Later in the book, when Rabbi Handalman shaves his beard in order to disguise himself (for reasons I won't give away here), I could go along with that in a life-and-death situation. It is a standard axiom of Torah that most ritual laws may be set aside temporarily to save a life. But the implication was that he stayed shaved after the emergency was over, i.e., that in order to find "love" and "gentleness" he had to cease being Orthodox. For that I dock this book a star. It is perfectly possible to be BOTH an Orthodox Jew AND a compassionate human being -- the two are NOT mutually exclusive! I really wish more novelists would realize that. Still, the book was a good read if you can overlook these stereotypes.
Anyway. As evidenced in my rating of this book, despite its shortcomings (which I'll address shortly), this book is remarkable in so many ways by contrast with comparable books of its genre that it would be unfair to award it with anything less than 5 stars.
So, trolling for cool Sci-Fi du jour I happened upon this well regarded book, ordered it, looked it over superficially, then retired it to the bookshelf. I'm so glad that it found its way back into my reading circulation. From the first handful of pages I was hooked...and I don't hook easily. Jensen's use of creative and elegant prose to narrate the very different, very interesting lives of this books handful of characters had me turning the pages in ever increasing sessions.

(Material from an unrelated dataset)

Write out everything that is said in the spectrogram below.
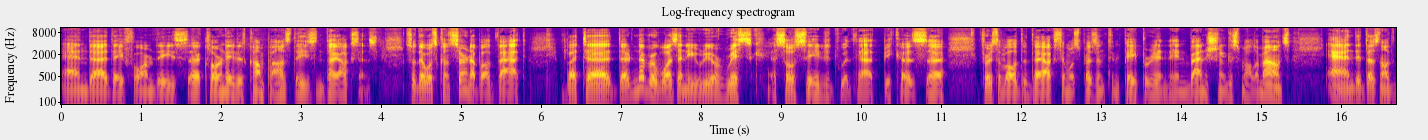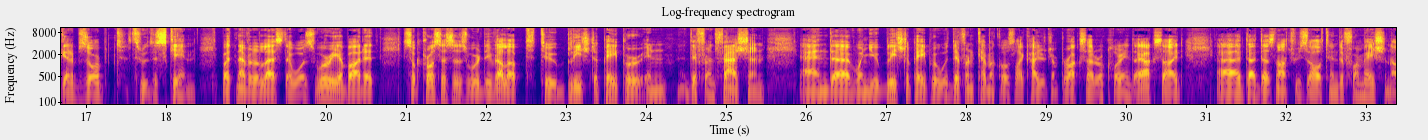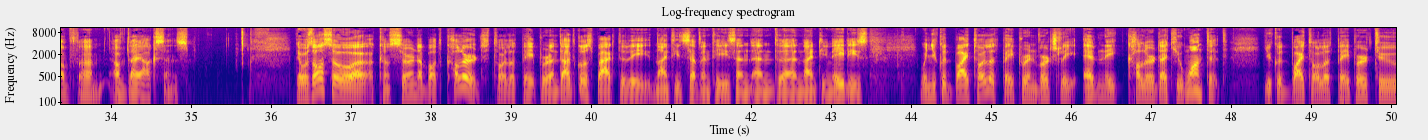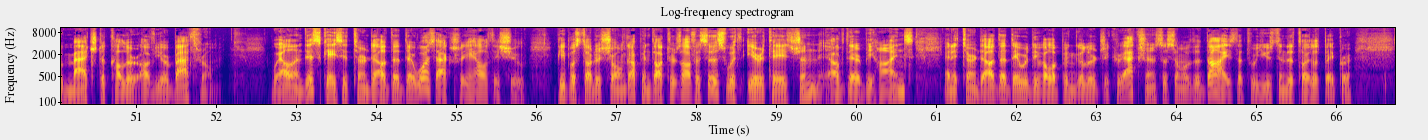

At the highest level, and not giving anything material away, this story is about a technology that can manipulate the basic laws that govern our material AND "spiritual" universe. Ambitious? Very, but the author does an admirable job building an epistemological foundation that includes cutting-edge technology, relevant history, and in-depth philosophy. Combined, and against the backdrop of "what's going to happen if this tech falls in the wrong hands", you've got real nail-biting potential. And this book realizes allot of it; that is, for the first 2/3rds of the read. In fact, until that last 1/3rd, I was ready to call up Bezos and try to negotiate a special 6 star rating for this gem. Alas, all good things must come to an end...
...unfortunately, this good thing came to an end intra-book! Unfortunately, I would spoil the plot if I were to delineate why this is exactly, but for those who've read this book already, I was very dissapointed with what I thought to be some philosophical over-reaching (especially in the "other dimensions") as well as a convenient but, in my opinion, downright "wrong" ending (do you deal with problems open or closed-source?).
Don't get me wrong, overall, this was a fantastic book and a worthwhile read. I truly loved it, perhaps that's why I'm being so critical. This book came violently close to being a classic, but is worthwhile regardless.
Santa Barbara, California
However, it is well-worth reading. A good story, with some very imaginative ideas about the balance of good and evil and control vs chaos. I didn't completely agree with the unbalanced worlds that she created and how they applied to and affected the people who went to them, but I liked the idea of them and marvelled at the amount of creativity and imagination that went into creating them.
I am going to try some more Jane Jensen novels as a result of reading Dante's Equation.
Most Recent Customer Reviews
For me the author had a knack of writing for real and in the moment--hard to...Read more